A freshly baked, buttery croissant with homemade jam… that’s what we treat ourselves to for a weekend breakfast. YUM! Making your own jam is not that difficult and it allows you to play with ingredients. I mainly make jam in the summer when fresh fruits are widely available, but I do cheat sometimes and use frozen fruits. That’s what I did for this Winter Jam: I added frozen blueberries.
Berries & Berries
Maybe you’ve seen the Cranberry Christmas Jam recipe here on the website? It’s a recipe that I made a few years ago. I still like it a lot, but I wanted to add a little more berry flavour and that’s why I experimented with adding blueberries last year. Cranberries are, of course, very seasonal and almost synonymous with the holiday season, but they don’t add a lot of taste. Without a decent amount of sugar, they’re just sour.
I like my jam to be less sweet and that is why I use only half of the usual amount of sugar in my jam recipes. Traditional jam contains an equal amount of sugar and fruit. Sugar is the main preservative in jam and it, of course, makes that jam is sweet. You can go with half the amount of sugar though. It just means that your homemade jam is best eaten within six months. If you make small batches that shouldn’t be a problem!
As I mentioned, I made experimented with this jam recipe last year and I mentioned the list of ingredients in a Christmas blog post. I decided to give the Winter Jam its own dedicated page here on the blog since I personally really like this one! That also gave me the chance to change a few small things and make this 2020 version even better!
This year’s version is even more Christmassy because of the glühwein (or mulled wine) that I used instead of regular red wine (which is also fine). Of course, the cinnamon and clementine definitely help to make this jam taste very seasonal. But I have to admit that I like to eat this jam all winter, hence the name Winter Jam!
There are not a lot of preparations that you need to do, but you do have to make sure that you have clean and sterilised jars and lids ready to use when you finally cook your jam. You can use different methods to prepare your jars and I wrote about my method in another blog post.
- 8 clean and sterilised jars with a lid
- 350 g fresh cranberries rinsed
- 750 g blueberries fresh or frozen
- 500 g sweet apples grated
- 3 clementines zest and juice
- 750 ml glühwein or mulled wine

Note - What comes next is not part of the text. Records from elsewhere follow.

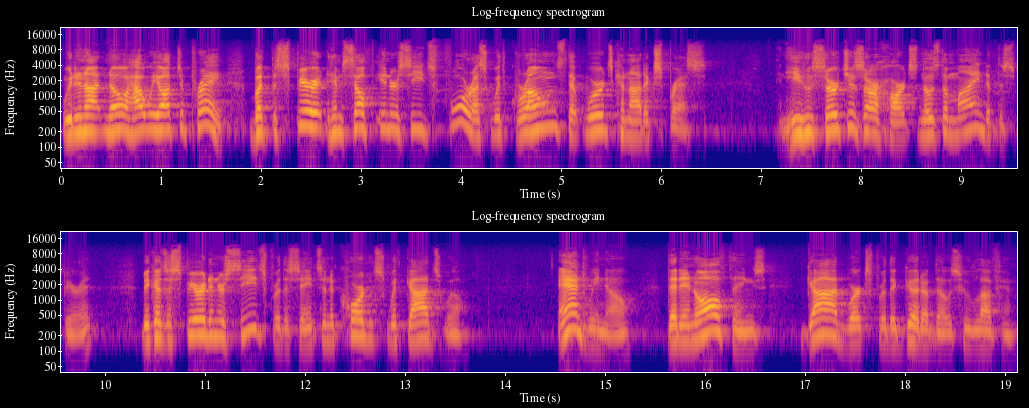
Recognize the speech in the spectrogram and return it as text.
We do not know how we ought to pray, but the Spirit Himself intercedes for us with groans that words cannot express. And He who searches our hearts knows the mind of the Spirit, because the Spirit intercedes for the saints in accordance with God's will. And we know that in all things, God works for the good of those who love him,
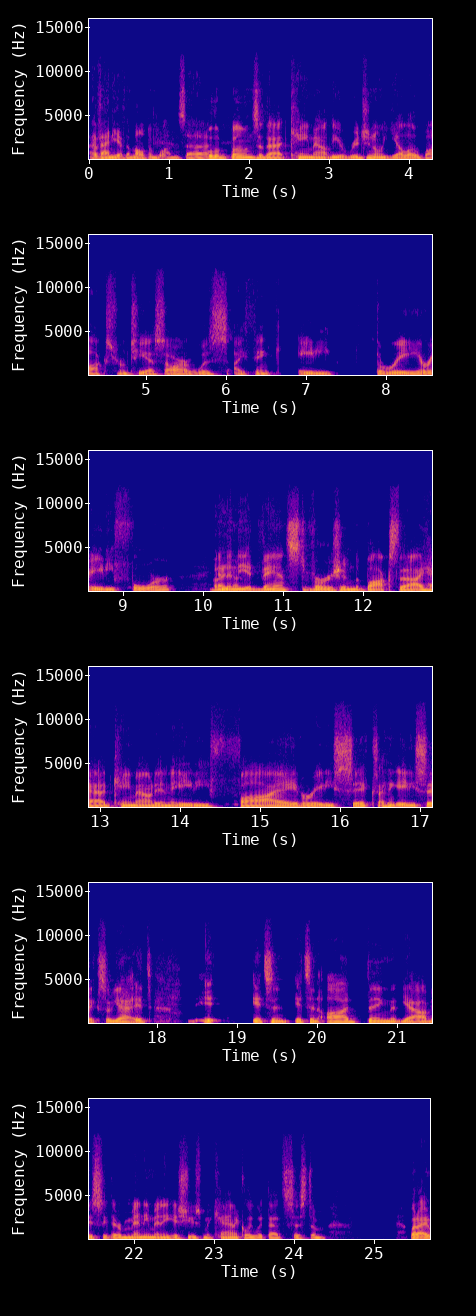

- 2 tsp ground cinnamon
- 500 g jam sugar see notes
- Put the cranberries, blueberries, grated apple and clementine juice in a pan, cover with a lid and bring to a boil. Cook until the cranberries start to break down and release their juices. Remove from the stove and leave to cool down to room temperature.
- Optional: at this point, you can use a stick blender to further break down the cranberries if you like. I personally like a few lumps in my jam, but some prefer it to be smooth.
- Add the glühwein, clementine zest, cinnamon and jam sugar to the pan and stir to combine the ingredients. Make sure the sugar is dissolved completely. Cover and put in a cool place overnight.
- Prepare your jars and lids by cleaning and sterilising them just before cooking your jam.
- On the next day, cook your jam according to the instructions on the package of the jam sugar.
- When still hot, fill the jam into the prepared jars, close immediately and put the jars upside down for at least 10 minutes.
- Basically, jam sugar is regular sugar with added pectin. It’s the pectin that thickens the jam. Pectin is naturally present in most fruits (especially apples). When making jam, I like to use jam sugar that is less sweet. Regular jam sugar uses a ratio of 1:1 meaning that the amounts of fruit and sugar are equal. The sugar that I like to use requires a 2:1 ratio: the amount of fruit you use is twice the amount of sugar that you use. Cooking times vary as well. Therefore check the instructions on your jam sugar before you start!
- Alternatively, you can use regular sugar and add pectin separately. Just check the instructions on the package.
- By nature, both cranberries and apples have a large amount of pectin. Therefore, I have added extra liquids (wine) to make sure that the jam won’t be too thick.
- If you don’t have glühwein or mulled wine than regular red wine is fine too.
- When using sterilised jars, you can keep your jam for about six months in a dry and cool place.
DIY Christmas Gifts
A jar of Winter Jam is a great DIY Christmas gift! I’ve made a large batch recently and gifted some to friends and family along with some homemade granola, cookies or sugar-created almonds. Just put on a nice label or add a tag to the jar: it’s so easy to make homemade presents!
Do you need some more inspiration for homemade Christmas gifts? You can find a few ideas here on the website! How about these recipes:
Or maybe some quick and easy crochet gifts?